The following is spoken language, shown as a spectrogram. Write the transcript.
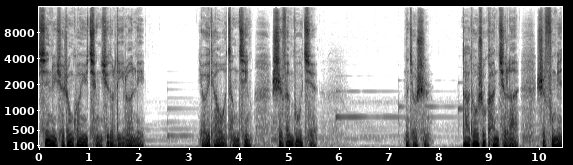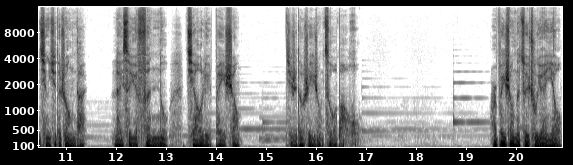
心理学中关于情绪的理论里，有一条我曾经十分不解，那就是，大多数看起来是负面情绪的状态，类似于愤怒、焦虑、悲伤，其实都是一种自我保护。而悲伤的最初缘由，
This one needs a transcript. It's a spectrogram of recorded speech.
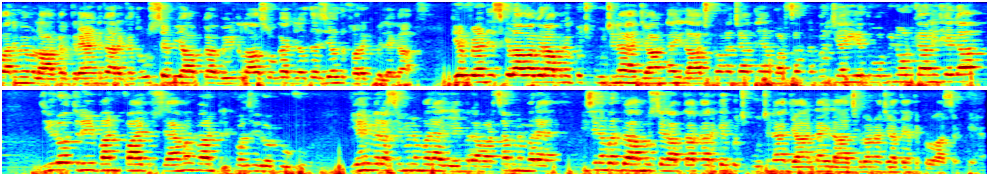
पानी में मिलाकर ग्राइंड करके तो उससे भी आपका वेट लॉस होगा, जल्द से जल्द फ़र्क मिलेगा। ये फ्रेंड इसके अलावा अगर आपने कुछ पूछना है, जानना, इलाज कराना चाहते हैं व्हाट्सअप नंबर चाहिए तो वो भी नोट कर लीजिएगा। Zero three one five seven one triple zero two four यही मेरा सिम नंबर है, यही मेरा व्हाट्सअप नंबर है। इसी नंबर पर आप मुझसे रब्ता करके कुछ पूछना है जानना, इलाज कराना चाहते हैं तो करवा सकते हैं।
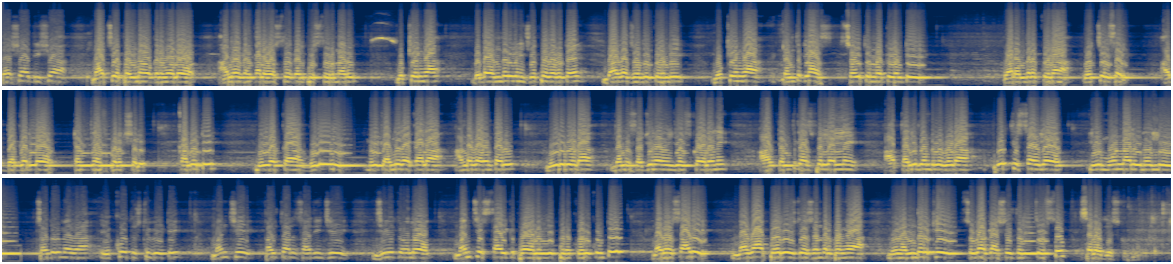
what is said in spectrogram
దశ దిశ మార్చే పరిణామ క్రమంలో అనేక రకాల వస్తువులు కల్పిస్తూ ఉన్నారు. ముఖ్యంగా బిడ్డ అందరికీ నేను చెప్పేది ఒకటే బాగా చదువుకోండి. ముఖ్యంగా టెన్త్ క్లాస్ చదువుతున్నటువంటి వారందరికి కూడా వచ్చేసాయి. ఆ దగ్గరలో టెన్త్ క్లాస్ పరీక్షలు. కాబట్టి మీ యొక్క గురువులు మీకు అన్ని రకాల అండగా ఉంటారు. మీరు కూడా దాన్ని సద్వినియోగం చేసుకోవాలని ఆ టెన్త్ క్లాస్ పిల్లల్ని ఆ తల్లిదండ్రులు కూడా పూర్తి స్థాయిలో ఈ మూడు నాలుగు నెలలు చదువు మీద ఎక్కువ దృష్టి పెట్టి మంచి ఫలితాలు సాధించి జీవితంలో మంచి స్థాయికి పోవాలని చెప్పి కోరుకుంటూ మరోసారి మెగా పేరెంట్స్ డే సందర్భంగా మీ అందరికీ శుభాకాంక్షలు తెలియజేస్తూ సెలవు తీసుకుంటున్నాను.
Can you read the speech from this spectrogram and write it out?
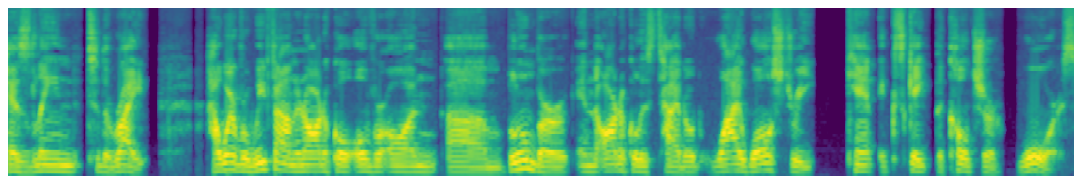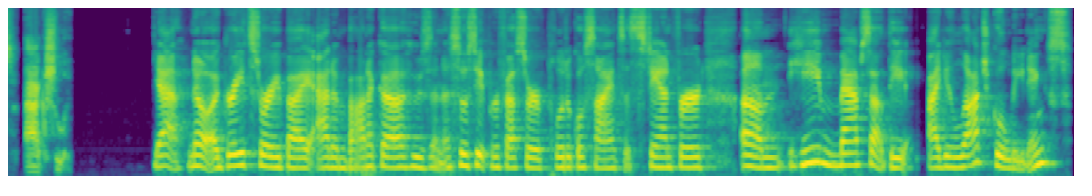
has leaned to the right. However, we found an article over on um, Bloomberg, and the article is titled "Why Wall Street Can't Escape the Culture Wars." Actually, Yeah, no, a great story by Adam Bonica, who's an associate professor of political science at Stanford. Um, he maps out the ideological leanings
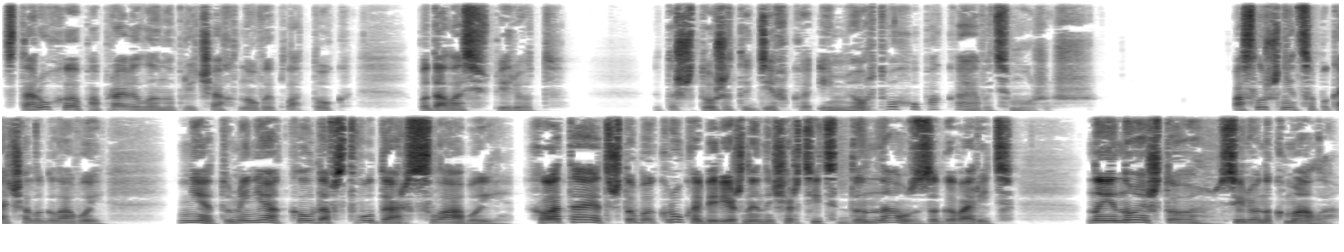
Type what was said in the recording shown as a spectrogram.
Старуха поправила на плечах новый платок, подалась вперед. «Это что же ты, девка, и мертвых упокаивать можешь?» Послушница покачала головой. «Нет, у меня к колдовству дар слабый. Хватает, чтобы круг обережный начертить, да наус заговорить. На иное, что селенок мало».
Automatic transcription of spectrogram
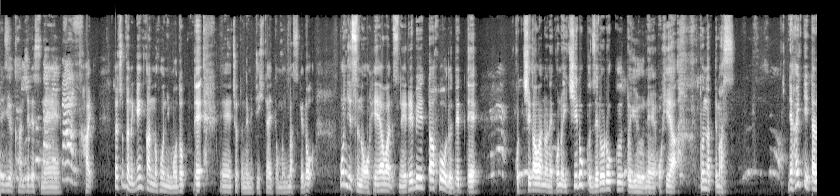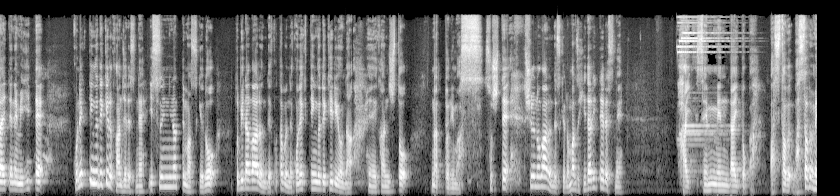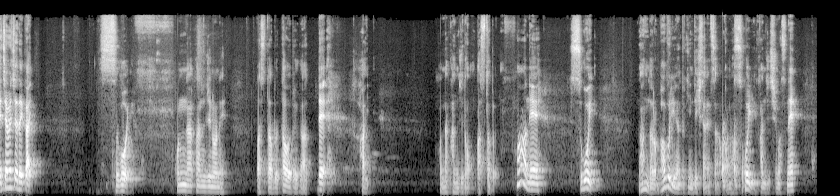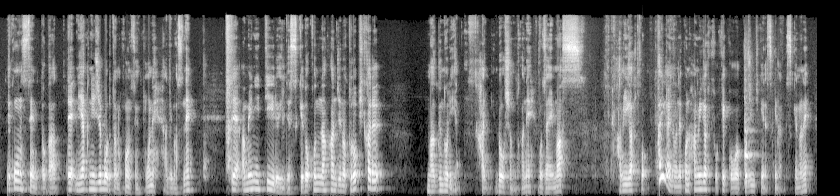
いう感じですね。はい。じゃあちょっとね、玄関の方に戻って、えーちょっとね、見ていきたいと思いますけど、本日のお部屋はですね、エレベーターホール出て、こっち側のね、この1606というね、お部屋となってます。で、入っていただいてね、右手、コネクティングできる感じですね。椅子になってますけど、扉があるんで、多分ね、コネクティングできるような感じとなっております。そして、収納があるんですけど、まず左手ですね。はい。洗面台とか、バスタブ。バスタブめちゃめちゃでかい。すごい。こんな感じのね、バスタブタオルがあって、はい。こんな感じのバスタブ。まあね、すごい、なんだろう、バブリーな時にできたやつなのかな。すごい感じしますね。で、コンセントがあって、220V のコンセントもね、ありますね。で、アメニティ類ですけど、こんな感じのトロピカルマグノリア。はい。ローションとかね、ございます。歯磨き粉。海外のね、この歯磨き粉結構個人的には好きなんですけどね。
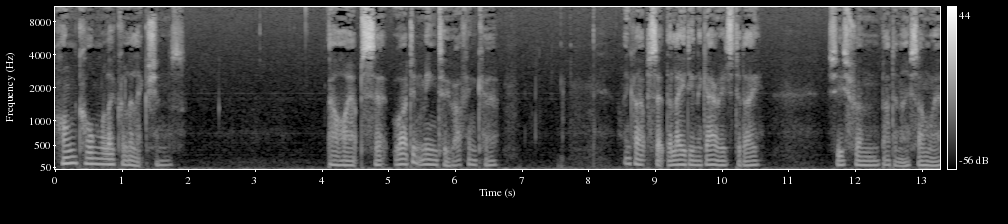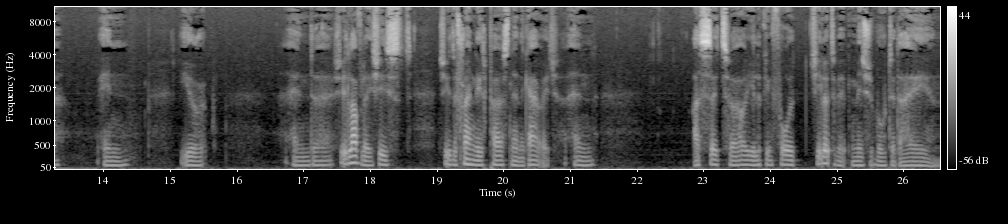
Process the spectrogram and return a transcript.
Hong Kong local elections. Oh, I upset. Well, I didn't mean to. I think. Uh, I think I upset the lady in the garage today She's from I don't know somewhere in Europe, and uh, she's lovely. She's she's the friendliest person in the garage, and I said to her, "Are you looking forward?" She looked a bit miserable today, and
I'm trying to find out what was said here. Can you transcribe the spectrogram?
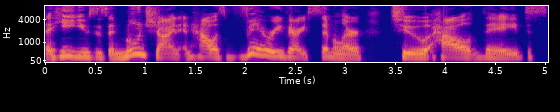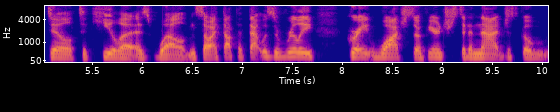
that he uses in moonshine and how it's very, very similar to how they distill tequila as well. And so I thought that that was a really great watch. So if you're interested in that, just go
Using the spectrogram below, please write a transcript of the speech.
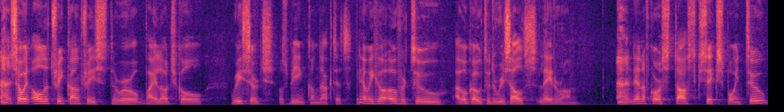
so in all the three countries, the rural biological research was being conducted. Then we go over to, I will go to the results later on. then, of course, task 6.2.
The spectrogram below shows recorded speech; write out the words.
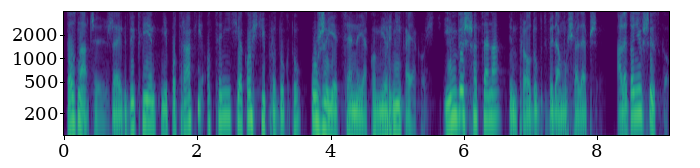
To znaczy, że gdy klient nie potrafi ocenić jakości produktu, użyje ceny jako miernika jakości. Im wyższa cena, tym produkt wyda mu się lepszy. Ale to nie wszystko.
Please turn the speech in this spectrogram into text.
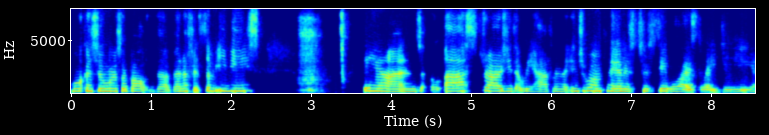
more consumers about the benefits of EVs. And last strategy that we have in the interim plan is to stabilize light duty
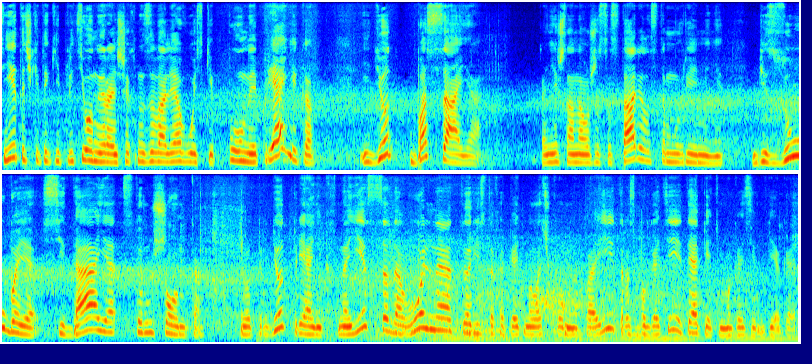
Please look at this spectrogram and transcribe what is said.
сеточки такие плетеные, раньше их называли авоськи, полные пряников, идет босая. Конечно, она уже состарилась к тому времени, беззубая, седая старушонка. Вот придет пряников, наестся, довольная, туристов опять молочком напоит, разбогатеет и опять в магазин бегает.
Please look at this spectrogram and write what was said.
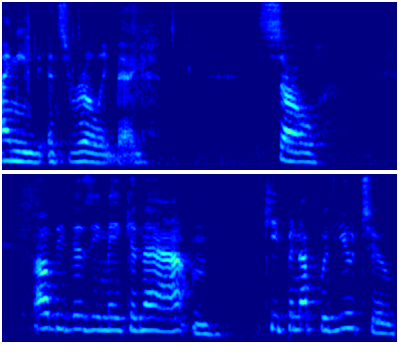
I mean, it's really big. So, I'll be busy making that and keeping up with YouTube.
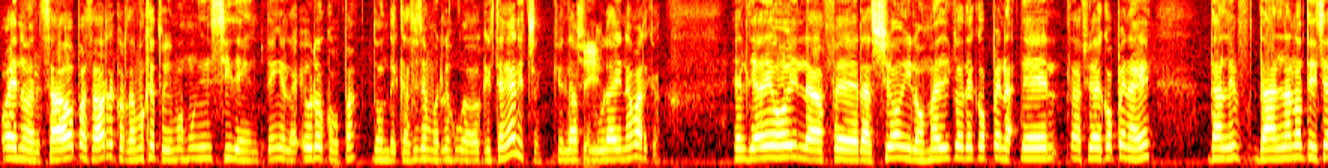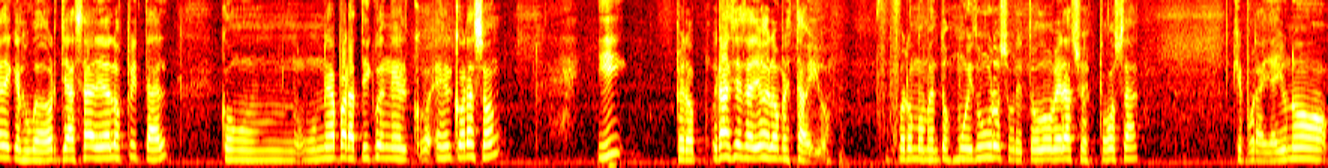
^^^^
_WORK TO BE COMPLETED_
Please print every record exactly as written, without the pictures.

_SOLVED EXERCISE_
The following is spoken language, shown as a spectrogram. Write the transcript.
心理学中关于情绪的理论里，有一条我曾经十分不解，那就是，大多数看起来是负面情绪的状态，类似于愤怒、焦虑、悲伤，其实都是一种自我保护。而悲伤的最初缘由，
This one needs a transcript. It's a spectrogram of recorded speech.
पानी में मिलाकर ग्राइंड करके तो उससे भी आपका वेट लॉस होगा, जल्द से जल्द फ़र्क मिलेगा। ये फ्रेंड इसके अलावा अगर आपने कुछ पूछना है, जानना, इलाज कराना चाहते हैं व्हाट्सअप नंबर चाहिए तो वो भी नोट कर लीजिएगा। Zero three one five seven one triple zero two four यही मेरा सिम नंबर है, यही मेरा व्हाट्सअप नंबर है। इसी नंबर पर आप मुझसे रब्ता करके कुछ पूछना है जानना, इलाज कराना चाहते हैं तो करवा सकते हैं।
what is said in spectrogram
దశ దిశ మార్చే పరిణామ క్రమంలో అనేక రకాల వస్తువులు కల్పిస్తూ ఉన్నారు. ముఖ్యంగా బిడ్డ అందరికీ నేను చెప్పేది ఒకటే బాగా చదువుకోండి. ముఖ్యంగా టెన్త్ క్లాస్ చదువుతున్నటువంటి వారందరికి కూడా వచ్చేసాయి. ఆ దగ్గరలో టెన్త్ క్లాస్ పరీక్షలు. కాబట్టి మీ యొక్క గురువులు మీకు అన్ని రకాల అండగా ఉంటారు. మీరు కూడా దాన్ని సద్వినియోగం చేసుకోవాలని ఆ టెన్త్ క్లాస్ పిల్లల్ని ఆ తల్లిదండ్రులు కూడా పూర్తి స్థాయిలో ఈ మూడు నాలుగు నెలలు చదువు మీద ఎక్కువ దృష్టి పెట్టి మంచి ఫలితాలు సాధించి జీవితంలో మంచి స్థాయికి పోవాలని చెప్పి కోరుకుంటూ మరోసారి మెగా పేరెంట్స్ డే సందర్భంగా మీ అందరికీ శుభాకాంక్షలు తెలియజేస్తూ సెలవు తీసుకుంటున్నాను.
Can you read the speech from this spectrogram and write it out?
has leaned to the right. However, we found an article over on um, Bloomberg, and the article is titled "Why Wall Street Can't Escape the Culture Wars." Actually, Yeah, no, a great story by Adam Bonica, who's an associate professor of political science at Stanford. Um, he maps out the ideological leanings
Type what was said in the recording shown as a spectrogram.
Старуха поправила на плечах новый платок, подалась вперед. «Это что же ты, девка, и мертвых упокаивать можешь?» Послушница покачала головой. «Нет, у меня к колдовству дар слабый. Хватает, чтобы круг обережный начертить, да наус заговорить. На иное, что селенок мало».
Automatic transcription of spectrogram
いう感じですね。はい。じゃあちょっとね、玄関の方に戻って、えーちょっとね、見ていきたいと思いますけど、本日のお部屋はですね、エレベーターホール出て、こっち側のね、この1606というね、お部屋となってます。で、入っていただいてね、右手、コネクティングできる感じですね。椅子になってますけど、扉があるんで、多分ね、コネクティングできるような感じとなっております。そして、収納があるんですけど、まず左手ですね。はい。洗面台とか、バスタブ。バスタブめちゃめちゃでかい。すごい。こんな感じのね、バスタブタオルがあって、はい。こんな感じのバスタブ。まあね、すごい、なんだろう、バブリーな時にできたやつなのかな。すごい感じしますね。で、コンセントがあって、220V のコンセントもね、ありますね。で、アメニティ類ですけど、こんな感じのトロピカルマグノリア。はい。ローションとかね、ございます。歯磨き粉。海外のね、この歯磨き粉結構個人的には好きなんですけどね。
Process the spectrogram and return a transcript.
Hong Kong local elections. Oh, I upset. Well, I didn't mean to. I think. Uh, I think I upset the lady in the garage today She's from I don't know somewhere in Europe, and uh, she's lovely. She's she's the friendliest person in the garage, and I said to her, "Are you looking forward?" She looked a bit miserable today, and
I'm trying to find out what was said here. Can you transcribe the spectrogram?
that he uses in moonshine and how it's very, very similar to how they distill tequila as well. And so I thought that that was a really great watch. So if you're interested in that, just go
Using the spectrogram below, please write a transcript of the speech.
so in all the three countries, the rural biological research was being conducted. Then we go over to, I will go to the results later on. then, of course, task 6.2.
The spectrogram below shows recorded speech; write out the words.
To znaczy, że gdy klient nie potrafi ocenić jakości produktu, użyje ceny jako miernika jakości. Im wyższa cena, tym produkt wyda mu się lepszy. Ale to nie wszystko.
Please turn the speech in this spectrogram into text.
more consumers about the benefits of EVs. And last strategy that we have in the interim plan is to stabilize light duty
Please look at this spectrogram and transcribe what is said.
сеточки такие плетеные, раньше их называли авоськи, полные пряников, идет босая. Конечно, она уже состарилась к тому времени, беззубая, седая старушонка. Вот придет пряников, наестся, довольная, туристов опять молочком напоит, разбогатеет и опять в магазин бегает.
Please look at this spectrogram and write what was said.
I mean, it's really big. So, I'll be busy making that and keeping up with YouTube.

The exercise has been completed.